══ INFORMATION

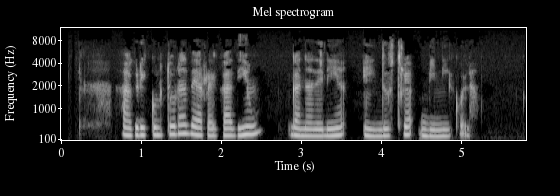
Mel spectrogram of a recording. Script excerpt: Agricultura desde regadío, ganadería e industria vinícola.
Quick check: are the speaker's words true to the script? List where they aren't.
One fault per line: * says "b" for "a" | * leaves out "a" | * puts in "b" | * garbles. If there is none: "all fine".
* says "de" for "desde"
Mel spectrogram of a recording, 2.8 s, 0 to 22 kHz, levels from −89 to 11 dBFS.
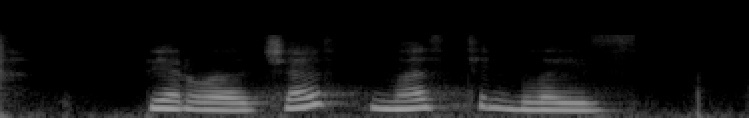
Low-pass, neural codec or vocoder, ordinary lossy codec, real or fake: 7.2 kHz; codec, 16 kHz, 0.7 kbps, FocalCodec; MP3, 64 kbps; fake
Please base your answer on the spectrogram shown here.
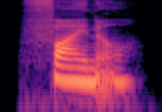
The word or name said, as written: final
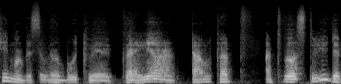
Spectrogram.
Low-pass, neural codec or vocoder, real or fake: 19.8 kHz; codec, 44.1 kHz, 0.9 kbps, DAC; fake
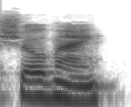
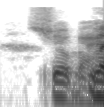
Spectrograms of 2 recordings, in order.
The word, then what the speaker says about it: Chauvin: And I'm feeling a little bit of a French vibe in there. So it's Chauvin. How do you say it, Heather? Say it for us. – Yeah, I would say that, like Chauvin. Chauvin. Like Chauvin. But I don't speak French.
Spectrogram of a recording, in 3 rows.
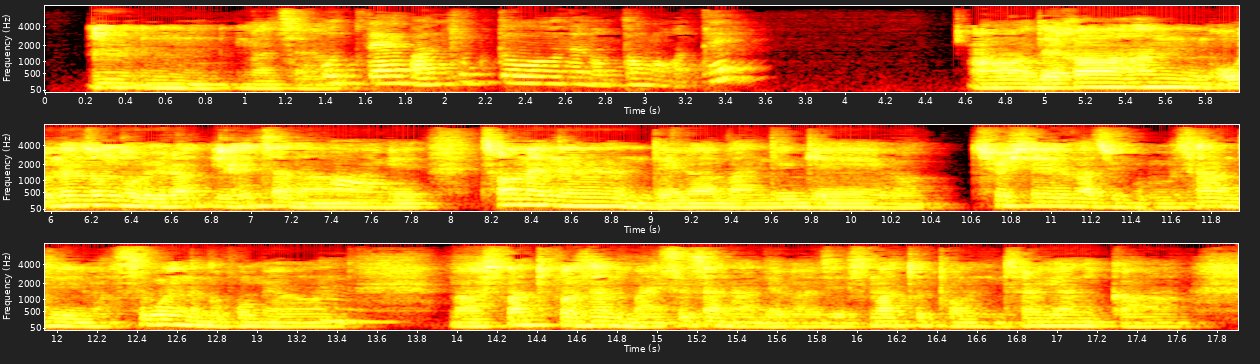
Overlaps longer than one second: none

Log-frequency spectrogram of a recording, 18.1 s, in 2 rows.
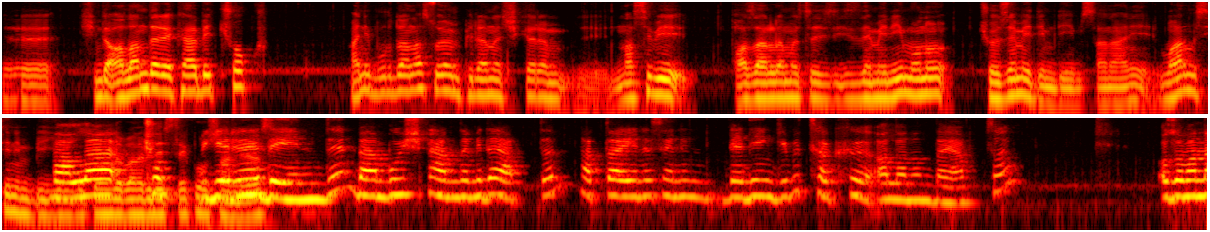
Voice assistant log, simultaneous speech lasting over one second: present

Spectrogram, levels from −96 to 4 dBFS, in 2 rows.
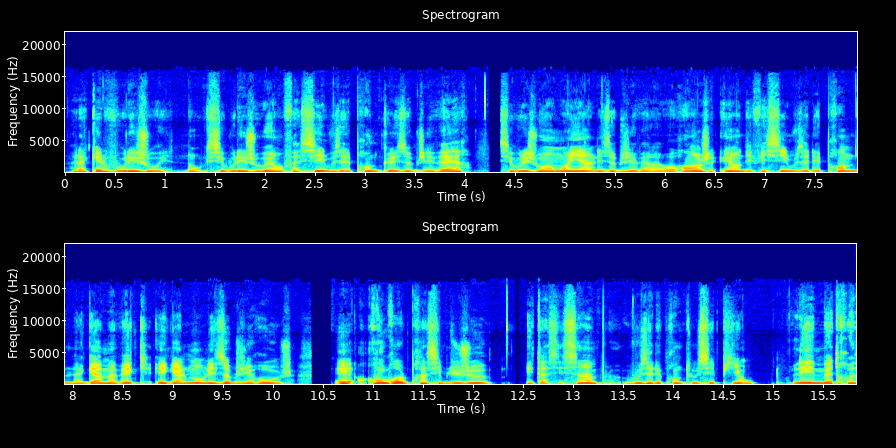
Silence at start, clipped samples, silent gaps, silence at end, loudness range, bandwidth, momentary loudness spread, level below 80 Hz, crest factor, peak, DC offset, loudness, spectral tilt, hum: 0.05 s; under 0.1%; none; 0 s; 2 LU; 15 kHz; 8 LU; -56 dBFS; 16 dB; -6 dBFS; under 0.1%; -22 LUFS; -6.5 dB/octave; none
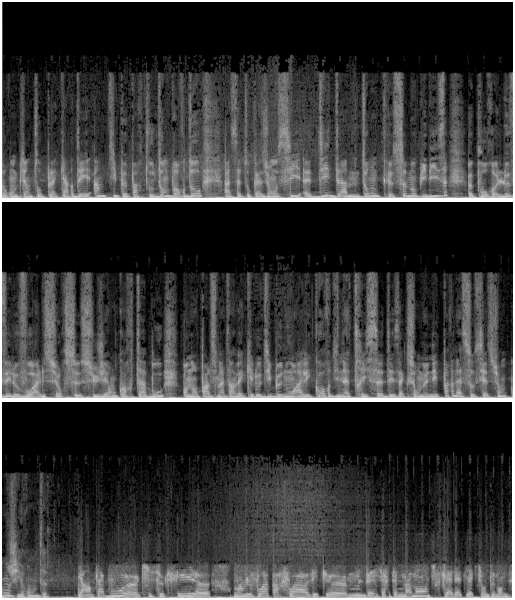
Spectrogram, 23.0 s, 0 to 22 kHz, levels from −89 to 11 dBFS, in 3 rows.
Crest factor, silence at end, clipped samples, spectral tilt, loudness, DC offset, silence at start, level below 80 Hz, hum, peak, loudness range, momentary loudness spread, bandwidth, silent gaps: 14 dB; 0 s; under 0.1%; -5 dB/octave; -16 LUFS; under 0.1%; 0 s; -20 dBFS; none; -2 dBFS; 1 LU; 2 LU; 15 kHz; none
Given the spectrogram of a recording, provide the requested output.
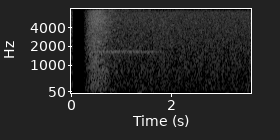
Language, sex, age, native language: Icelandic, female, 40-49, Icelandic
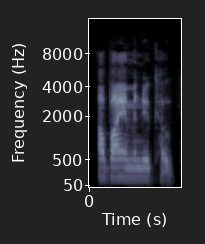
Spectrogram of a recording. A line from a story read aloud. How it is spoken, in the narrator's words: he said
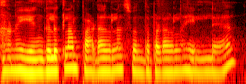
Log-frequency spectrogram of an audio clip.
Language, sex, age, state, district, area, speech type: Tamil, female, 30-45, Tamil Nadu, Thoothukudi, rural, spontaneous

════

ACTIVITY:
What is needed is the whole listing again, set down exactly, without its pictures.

RESPONSE:
Mel spectrogram of a recording. Script excerpt: Agricultura desde regadío, ganadería e industria vinícola.
Quick check: are the speaker's words true to the script? List where they aren't.
One fault per line: * says "b" for "a" | * leaves out "a" | * puts in "b" | * garbles. If there is none: "all fine".
* says "de" for "desde"
Mel spectrogram of a recording, 2.8 s, 0 to 22 kHz, levels from −89 to 11 dBFS.
Low-pass, neural codec or vocoder, ordinary lossy codec, real or fake: 7.2 kHz; codec, 16 kHz, 0.7 kbps, FocalCodec; MP3, 64 kbps; fake
Please base your answer on the spectrogram shown here.
The word or name said, as written: final
Spectrogram.
Low-pass, neural codec or vocoder, real or fake: 19.8 kHz; codec, 44.1 kHz, 0.9 kbps, DAC; fake
Spectrograms of 2 recordings, in order.
The word, then what the speaker says about it: Chauvin: And I'm feeling a little bit of a French vibe in there. So it's Chauvin. How do you say it, Heather? Say it for us. – Yeah, I would say that, like Chauvin. Chauvin. Like Chauvin. But I don't speak French.
Spectrogram of a recording, in 3 rows.
Overlaps longer than one second: none

Log-frequency spectrogram of a recording, 18.1 s, in 2 rows.
Voice assistant log, simultaneous speech lasting over one second: present

Spectrogram, levels from −96 to 4 dBFS, in 2 rows.
Silence at start, clipped samples, silent gaps, silence at end, loudness range, bandwidth, momentary loudness spread, level below 80 Hz, crest factor, peak, DC offset, loudness, spectral tilt, hum: 0.05 s; under 0.1%; none; 0 s; 2 LU; 15 kHz; 8 LU; -56 dBFS; 16 dB; -6 dBFS; under 0.1%; -22 LUFS; -6.5 dB/octave; none
Spectrogram, 23.0 s, 0 to 22 kHz, levels from −89 to 11 dBFS, in 3 rows.
Crest factor, silence at end, clipped samples, spectral tilt, loudness, DC offset, silence at start, level below 80 Hz, hum, peak, loudness range, momentary loudness spread, bandwidth, silent gaps: 14 dB; 0 s; under 0.1%; -5 dB/octave; -16 LUFS; under 0.1%; 0 s; -20 dBFS; none; -2 dBFS; 1 LU; 2 LU; 15 kHz; none
Given the spectrogram of a recording, provide the requested output.
Language, sex, age, native language: Icelandic, female, 40-49, Icelandic
Spectrogram of a recording. A line from a story read aloud. How it is spoken, in the narrator's words: he said
Log-frequency spectrogram of an audio clip.
Language, sex, age, state, district, area, speech type: Tamil, female, 30-45, Tamil Nadu, Thoothukudi, rural, spontaneous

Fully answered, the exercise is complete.